It’s often misdiagnosed as other shoulder pathology or cervical lesion. There are some factors that differentiate the dead arm syndrome from the other causes of shoulder disability. First it usually appears by young athletic adults (21-30 years). It also has a characteristic history of forceful overextension of the shoulder and there is a positive apprehension test with relocation. 
Examination [edit | edit source]
There is a positive apprehension test. This test can be carried out when the patient is either in a standing or in a lying position. The shoulder is moved passively into maximum external rotation and in abduction. Then forward pressure is applied to the posterior aspect of the humeral head. The therapist give pressure against the caput humeri to anterior. The test is positive when the patient suddenly becomes apprehensive, complains of pain in the shoulder and has the feeling that the shoulder will come out of the joint considered a positive test.
In the absence of a strongly positive apprehension test, one should suspect that the shoulder disability is caused by something other than transient subluxation. 
Management and Interventions[edit | edit source]
Treatment includes physical therapy similar to that outlined for shoulder instability and labrum injuries. Surgery may be needed to correct the instability, as well as to repair injuries to the glenoid labrum. Once the inflammation and pain have resolved, the patient is subjected to a return to throw program. This takes about 4 weeks.
Return of full ROM and flexibility is needed before beginning strengthening exercises. These included resisted internal rotation, external rotation, and abduction of the shoulder to strengthen the muscles of the rotator cuff which stabilize the head of the humerus. This program, which is best carried out for three to four months, can decrease the pain and disability. Rehabilitation of athletes with the dead arm syndrome must include the entire kinetic chain.
Sometimes, it evolves into a full clinical picture of the posteo-superior impingement with a development of a SLAP lesion. Then there is need of a surgical treatment. SLAP lesions are repaired through arthroscopy, there are different types of SLAP lesions and the type would determine the repair option.
Resources[edit | edit source]
- Burkhart SS, Morgan CD, Kibler WB. The disabled throwing shoulder: spectrum of pathology Part I: pathoanatomy and biomechanics. Arthroscopy 2003; 25(4):945-949
- O’Brien SJ. The trans-rotator cuff approach to SLAP lesions. Technical aspects for repair and a clinical follow-up of 31 patients at a minimum of 2 years. Arthroscopy 2002;18:372-377.
- Pagnini MJ. Arthroscopic fixation of superior labral lesions using a biodegradable implant. A preliminary report. Arthroscopy 1995;11:194-198.
- Warner JJP. Arthroscopic fixation of combined Bankart superior labral anterior posterior lesions. Techniques and preliminary results. Arthroscopy 1994;10:383-391
- Ralph M. Buschbacher,Nathan D. Prahlow, M.D.,Shashank J. Dave, Sports Medicine & Rehabilitation, 2009, p 59

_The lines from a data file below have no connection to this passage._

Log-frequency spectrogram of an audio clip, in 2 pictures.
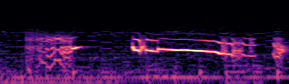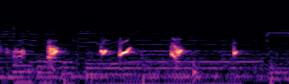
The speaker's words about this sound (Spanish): Yo sentado atrás solo escuché el motor del auto y la fricción de la tracción trasera, acompañado de un extrañísimo sonido como un chillido, un alarido ahogado.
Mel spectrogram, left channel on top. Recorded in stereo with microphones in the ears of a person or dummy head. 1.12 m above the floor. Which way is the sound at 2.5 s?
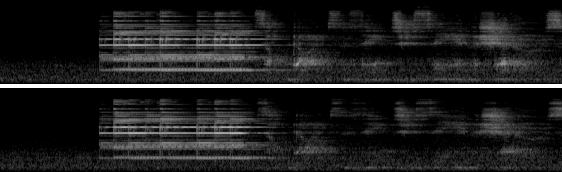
35° left (ahead or behind).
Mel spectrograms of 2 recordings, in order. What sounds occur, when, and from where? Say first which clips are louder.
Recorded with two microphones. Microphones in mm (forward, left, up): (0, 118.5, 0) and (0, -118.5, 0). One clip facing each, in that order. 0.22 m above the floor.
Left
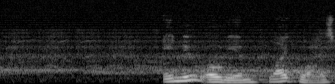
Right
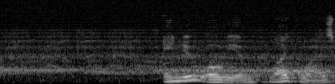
1.6 s a man speaking: left 3 dB; 40° left (ahead or behind), 3 m; by 3.4 s 75° left (ahead or behind), 3.5 m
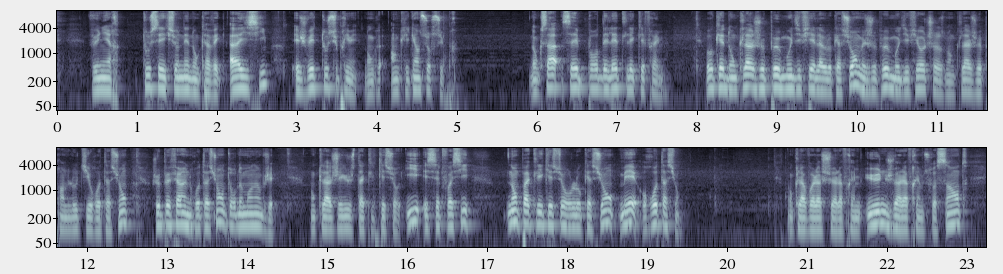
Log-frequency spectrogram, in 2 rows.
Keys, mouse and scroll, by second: 1.1 a, 4.8 Delete, 10.6-13.6 drag, 15.6 i, 19.8 middle click, 20.6-21.1 scroll up 2, 21.1-22.4 middle drag, 22.4-23.2 drag.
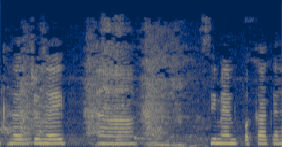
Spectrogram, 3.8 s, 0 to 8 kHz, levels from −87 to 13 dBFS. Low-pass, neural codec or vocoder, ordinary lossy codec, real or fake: 7.2 kHz; codec, 16 kHz, 8 kbps, FreqCodec, larger model; MP3, 32 kbps; fake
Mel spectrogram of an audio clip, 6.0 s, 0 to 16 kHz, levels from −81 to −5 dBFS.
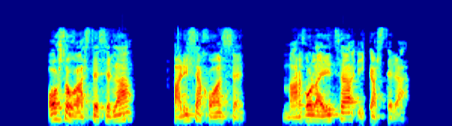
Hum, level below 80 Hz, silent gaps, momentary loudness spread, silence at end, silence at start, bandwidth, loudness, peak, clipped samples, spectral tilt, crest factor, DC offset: none; -66 dBFS; 1.82-2.23 s, 3.28-3.76 s; 12 LU; 0.6 s; 0.65 s; 7.8 kHz; -17 LUFS; 0 dBFS; under 0.1%; -4 dB/octave; 18 dB; under 0.1%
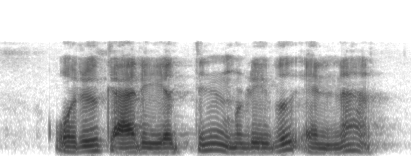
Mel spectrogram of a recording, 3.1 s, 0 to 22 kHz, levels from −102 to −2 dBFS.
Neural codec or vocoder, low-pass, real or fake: vocoder, 22.05 kHz, 80 mel bands, WaveNeXt; 7.2 kHz; fake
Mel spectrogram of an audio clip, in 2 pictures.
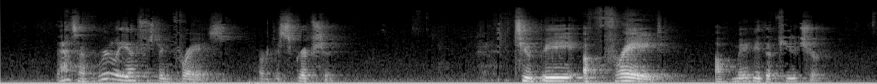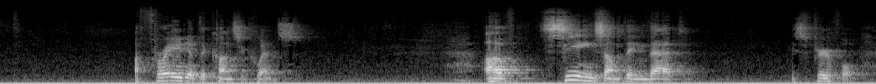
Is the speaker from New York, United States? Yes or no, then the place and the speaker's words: yes; New York, United States; I grew up in Western New York on a farm. The snow there would get 4, 5, 6 feet deep as it would blow off of the Great Lakes.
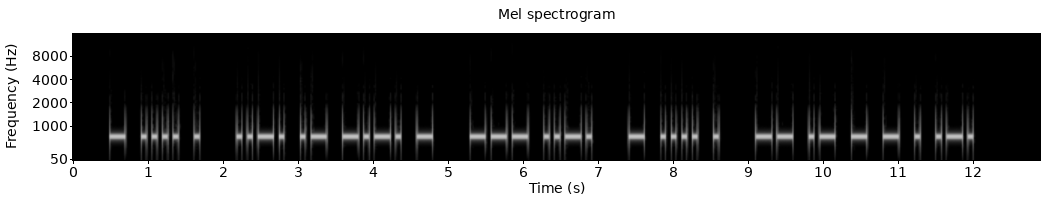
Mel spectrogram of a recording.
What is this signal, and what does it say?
Morse code, heard as a keyed tone, about 17 wpm, 700 Hz. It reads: THE FACT OF THE MATTER
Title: Sets of 5 Words 17wpm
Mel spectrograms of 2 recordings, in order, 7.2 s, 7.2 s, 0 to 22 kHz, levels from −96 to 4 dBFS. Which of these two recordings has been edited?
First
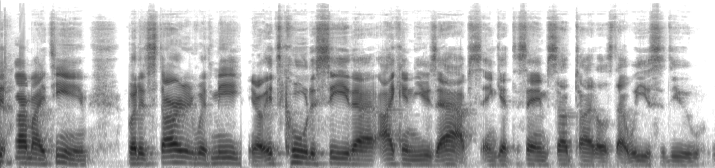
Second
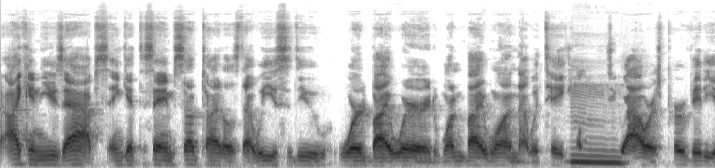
first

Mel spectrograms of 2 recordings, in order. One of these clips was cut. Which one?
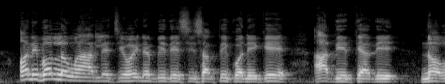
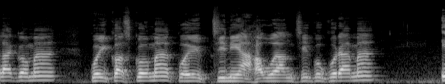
second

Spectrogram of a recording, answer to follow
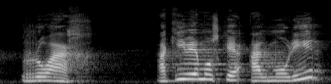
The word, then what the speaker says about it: ruach: Isaac cosa el ruaj que se escribe r u a c h ruach en el hebreo y se pronuncia igual ruaj Aquí vemos que al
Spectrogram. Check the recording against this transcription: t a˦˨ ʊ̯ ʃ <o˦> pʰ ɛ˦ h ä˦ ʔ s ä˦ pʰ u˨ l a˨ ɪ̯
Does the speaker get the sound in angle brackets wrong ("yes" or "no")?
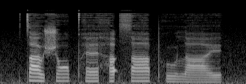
yes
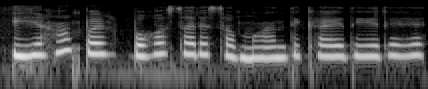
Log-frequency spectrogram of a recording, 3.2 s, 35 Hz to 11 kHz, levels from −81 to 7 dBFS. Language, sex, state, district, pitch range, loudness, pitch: Hindi, female, Punjab, Pathankot, 290-335 Hz, -15 LUFS, 305 Hz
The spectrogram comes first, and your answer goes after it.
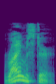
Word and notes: rhymester: British English

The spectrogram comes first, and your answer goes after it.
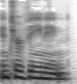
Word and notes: intervening: American English

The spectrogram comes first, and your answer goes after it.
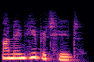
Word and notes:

References[edit | edit source]
- CR Rowe and B Zarins, Recurrent transient subluxation of the shoulder, J Bone Joint Surg Am. 1981;63:863-872. level of evidence: 2B
- Richard B. Birrer,Bernard A.. Griesemer,Mary B. Cataletto, M.D.Pediatric sports medicine for primary care, 2002, p348
- Donald H. Johnson, M.D, Practical orthopaedic sports medicine & arthroscopy, 2007
- Ho CY, The effectiveness of manual therapy in the management of musculoskeletal disorders of the shoulder: a systematic review, Man Ther. 2009 Oct;14(5):463-74. doi: 10.1016/j.math.2009.03.008. Epub 2009 May 21.
- Kibler WB. The role of the scapula in athletic shoulder function. Am J Sports Med 1998;26:325-337